Rep. Hill Votes To Extend Federal Government In Hopes Of Finalizing COVID Relief Bill

Dec 18, 2020

U.S. Rep. French Hill (R-Little Rock) is optimistic a coronavirus economic relief package will be passed before Congress begins its winter break.
Credit Michael Hibblen / KUAR News

This story has been updated.

U.S. Rep. French Hill of Arkansas’ 2nd district said Friday he remained “cautiously optimistic” that Congress would pass a nearly $1 trillion coronavirus economic relief package. With talks moving slowly and lawmakers not able to pass a bill by a Friday midnight deadline, he joined a majority in voting to pass a two-day stopgap spending bill that night to avert a partial government shutdown.

The Associated Press reported negotiators said they were making progress Saturday, with House members standing by for a possible vote on the take-it-or-leave-it behemoth bill on Sunday. It would include more than $300 billion in aid to businesses, provide unemployed people a $300 a week bonus federal unemployment benefit, renew state benefits that would otherwise expire after Christmas, and give $600 direct payments to individuals.
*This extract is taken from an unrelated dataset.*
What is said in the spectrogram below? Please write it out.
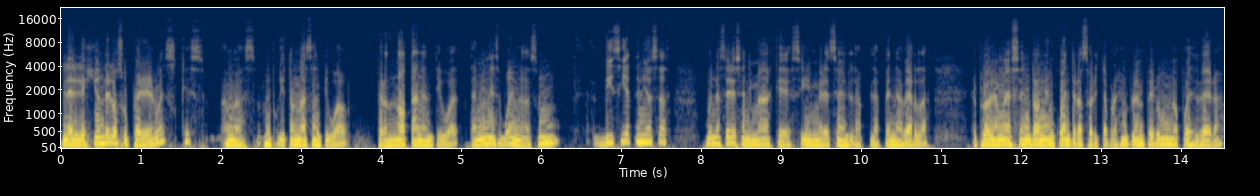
la Legión de los Superhéroes, que es más, un poquito más antigua, pero no tan antigua, también es buena. Son, DC ha tenido esas buenas series animadas que sí merecen la, la pena verlas. El problema es en dónde encuentras ahorita, por ejemplo, en Perú no puedes ver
Hill, a Republican of Little Rock, said in an interview with KUAR News that he is adamant about passing assistance before Congress takes its winter break.

“I think both sides know that this is what is the right thing to do for the American people. It’s something that many of us have talked about since July and we’ve tried to move constructive packages on the House floor about 40 times since that date, all of which have been blocked,” Hill said. “Now I think there’s consensus that it’s critical that we get COVID-19 relief and that there’s support for that both in the House and the Senate.”

But a key roadblock that emerged Friday involved Republican leadership working to rein in emergency Federal Reserve lending powers, which Democrats say would deprive President-elect Joe Biden of crucial tools to manage the economy.

If an agreement is reached, House leaders will likely only have a few hours to study it before voting on Sunday.

BEGINNING DISTRIBUTION OF VACCINE

On Monday, hours after Gov. Asa Hutchinson announced Arkansas had received its first shipment of a new COVID-19 vaccine, the state began administering it to frontline health care workers. On Friday, a second vaccine made by Moderna received emergency approval by the Food and Drug Administration.

Rep. Hill said he expects his opportunity get a vaccine along with other members of Congress will come early in the new year.

“The vaccines are critical to the long-term beating of this virus and the recovery of our economy,” Hill said. “My hat’s off to American innovation and to the Trump Administration for kicking this off first and foremost when they found out about the genetic markers of the virus in late January of 2020, and then Congress appropriating $10 billion for Operation Warp Speed. Those two efforts have allowed us to have not one, not two, but multiple vaccines in human trials that will help not only our citizens in the U.S., but help people around the world.”

ELECTORAL COLLEGE CONFIRMS BIDEN

Almost six weeks after Election Day, on Monday the Electoral College decisively confirmed Democrat Joe Biden had won the presidential race, as President Trump has refused to concede he lost and made unsubstantiated claims of voter fraud in swing states. The electors gave Biden 306 votes, a solid majority over 232 for President Trump.

The results will be presented to Congress during a joint session on Jan. 6. Rep. Hill said he recognizes Biden as the president-elect.

“That decision is made and President Trump is a fighter. He has done a job all across the country trying to assess election imperfections in these swing states and has taken that charge to court. But those judges, both at the state level and at the federal level have not found a systemic voting imperfection that would have changed the outcome, and so those court cases, I think, for the most part are now behind us,” Hill said.

As for how the nation can come together after years of bitter partisan division, Hill said, “We’ve been here before over the 244 years in terms of political vitriol and unpleasant elections that were very, very controversial.”

“I would hope that we all have a sense of proper tone here to respect our democracy, to respect our country, to make sure that our country has the ability to pull together and work for both domestic tranquility which we’re all promised and have the right point of view for protecting America’s interests around the world,” Hill said. “That will take leadership in the Congress, but also that President-elect Biden and his tone is very important I think going into the new presidential term.”

Reporting by The Associated Press contributed to this report.